U.S. oil producer Unocal Corp. (UCL) held a second board meeting to discuss a fine-tuned $18.5 billion bid from state-run Chinese firm CNOOC Ltd. (CEO), people familiar with the matter said on Monday.

The board, meeting in California Sunday night, discussed whether to back the CNOOC offer or stick with an earlier-accepted $16 billion-plus bid from global major Chevron Corp. (CVX), the sources told Reuters. So far, Unocal has not notified CNOOC about its stance on the Chinese bid, they said.

Unocal has maintained silence on the takeover battle since late June, frustrating some shareholders, who say the board should be more aggressive in trying to get both sides to raise their offers.

"Right now, there's a stalemate," said one U.S. fund manager who holds a stake in Unocal. "To get Chevron to move, the board needed to show that they were willing to endorse the Chinese bid. Obviously, the board is not willing to do that after two meetings. So we're stuck."

Analysts have said it is likely that both Chevron and CNOOC are reluctant to be the first to raise their offers and trigger a bidding war.

But expectations of such a bidding war have risen in recent days, pushing up Unocal shares about 10 percent past Chevron's $60 a share offer to around $65 a share. CNOOC shares slid percent on Monday, their third consecutive day of losses, on fears it could raise its bid further and cut into any value CNOOC shareholders would derive from the acquisition.

Peter Schoenfeld, chief executive officer of New York-based investment firm PSAM LLC, which holds 1 million Unocal shares, said CNOOC may need to raise its bid to win Unocal's support.

"We feel CNOOC would be well advised to put an improved or best bid on the table now," Schoenfeld told Reuters. "At this point CNOOC is not purely bidding against Chevron, but to gain support of the board of Unocal to forego their 'bird in hand."'

Chevron, the No. 2 U.S. oil company, has stood by its deal signed in April, though some analysts and investors expect it to raise its bid as a crucial vote on the deal by Unocal shareholders on Aug. 10 draws near.

Unocal had not chosen the CNOOC offer partly because of concerns that U.S. regulators might not approve the deal.

U.S. political opposition to the Chinese offer is growing as some believe a sale of Unocal, which has assets stretching from Myanmar to the Gulf of Mexico (search), to a Beijing-controlled firm would harm U.S. national energy security.

The U.S. House Energy and Commerce Committee will hold a hearing on CNOOC's bid for Unocal on Tuesday, on the heels of a Congressional hearing last week at which critics lashed out against the Chinese bid.

"It's my judgment that U.S. strategic interests are not served by selling a U.S.-based oil company to a company that's 70 percent owned by the Chinese Communist government," Rep. Joe Barton, the Texas Republican who chairs the House energy committee, said in a statement on Monday.

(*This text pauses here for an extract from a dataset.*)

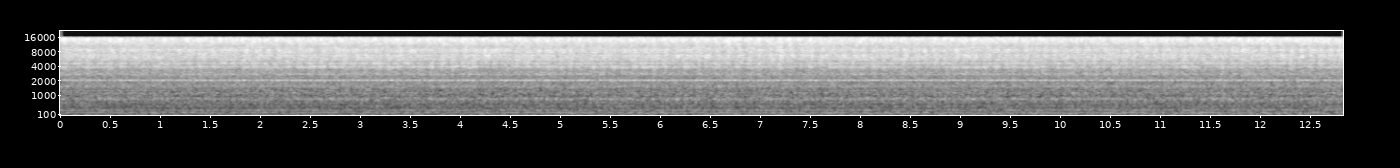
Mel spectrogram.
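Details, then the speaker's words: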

Lawmakers and Chevron also say it is hard for Chevron to compete with CNOOC on financing terms. CNOOC's bid is financed with low and zero-interest loans from state entities.

CNOOC has tweaked its bid to provide more assurances for Unocal. CNOOC is setting aside $2.5 billion in an escrow account in the United States that would be paid to Unocal shareholders if the Chinese firm walked away from the deal.

But CNOOC would not owe any money if the U.S. government blocks the deal, as long as it met all conditions set in its contract to address U.S. security concerns.

CNOOC is also putting an additional $500 million in escrow, which would be used to pay Chevron as a break-up fee if Unocal accepted the Chinese bid.